Dr Dwayne Ryan Menezes is the Founder and Managing Director of Polar Research and Policy Initiative (PRPI). He is also the Founder and Managing Director of Human Security Centre and Commonwealth Policy Development Centre. Over his academic career, Menezes read Imperial and Commonwealth History at the LSE and the University of Cambridge, graduating from the latter with a PhD in History. Subsequently, he held visiting or postdoctoral fellowships at research centres at the universities of Cambridge, Oxford and London. At present, he is an Honorary Fellow at the UCL Institute of Risk and Disaster Reduction at University College London and an Associate Fellow at the Institute of Commonwealth Studies, School of Advanced Study, University of London. Over his policy career, Menezes has served as Head of the Secretariat of the All-Party Parliamentary Group for Yemen in the UK Parliament (2015–present); Consultant to the Secretary-General of the Commonwealth (2014–2016); Principal Consultant to the European Parliament Intergroup on the Freedom of Religion or Belief (2015–2016) and Research Associate to a UN Special Rapporteur (2013–2014). He is a Fellow of the Royal Historical Society, the Royal Geographical Society and the Royal Society of Arts.

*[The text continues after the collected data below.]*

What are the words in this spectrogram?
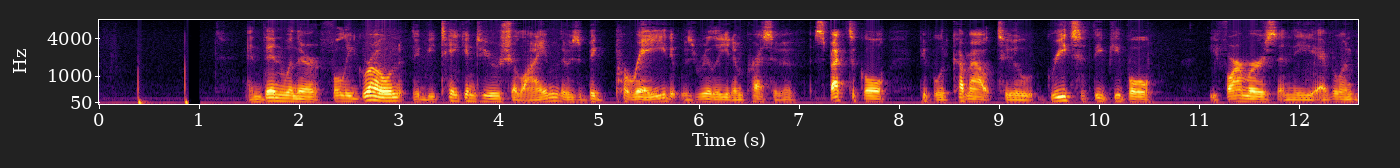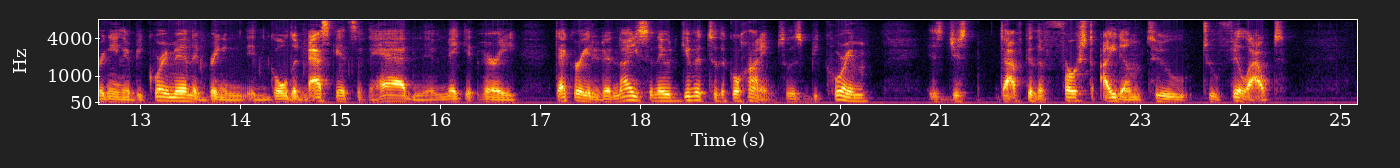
And then when they're fully grown, they'd be taken to Yerushalayim. There was a big parade. It was really an impressive spectacle. People would come out to greet the people the farmers and the everyone bringing their bikurim in. They'd bring in, in golden baskets if they had, and they'd make it very decorated and nice, and they would give it to the kohanim. So this bikurim is just davka the first item to to fill out,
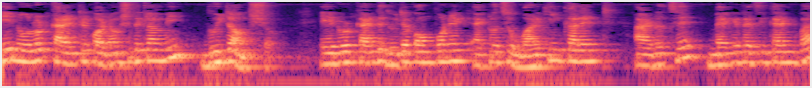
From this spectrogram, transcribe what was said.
এই নো লোড কারেন্টের কয়টা অংশ দেখলাম আমি? দুইটা অংশ। এই লোড কারেন্টের দুইটা কম্পোনেন্ট একটা হচ্ছে ওয়ার্কিং কারেন্ট আর একটা হচ্ছে ম্যাগনেটাইজিং কারেন্ট বা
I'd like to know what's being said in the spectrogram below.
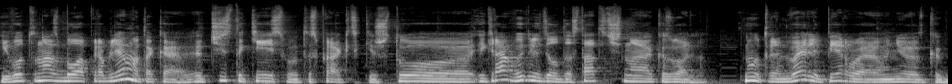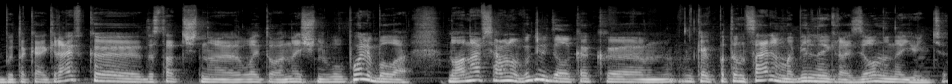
И вот у нас была проблема такая, это чисто кейс вот из практики, что игра выглядела достаточно казуально. Ну, Valley первая, у нее как бы такая графика достаточно лайтовая, она еще не в поле была, но она все равно выглядела как, эм, как потенциально мобильная игра, сделанная на Unity.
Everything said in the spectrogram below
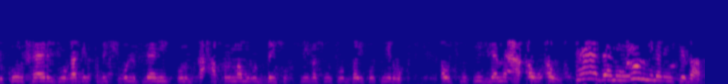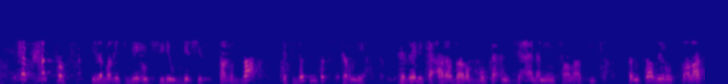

Helena Roberts is a Global Leadership Fellow at Polar Research and Policy Initiative. She is an Economics and Politics graduate from the University of Leeds, and completed an Erasmus study abroad year at IE University in Madrid.
Shaan Afzal-Khan is a Global Leadership Fellow at Polar Research and Policy Initiative. He recently graduated from the University of Glasgow following the completion of a degree in politics. His dissertation on Voter Suppression in the United States demonstrates his deep interest in international affairs. He joins the Polar Research and Policy Initiative in the hope of gaining insight into how individuals and organisations can make the world a better place.
Joe Godbold is a Global Leadership Fellow at Polar Research and Policy Initiative. He is a Politics (BA) and Environmental Change and International Development (MSc) graduate from the University of Sheffield.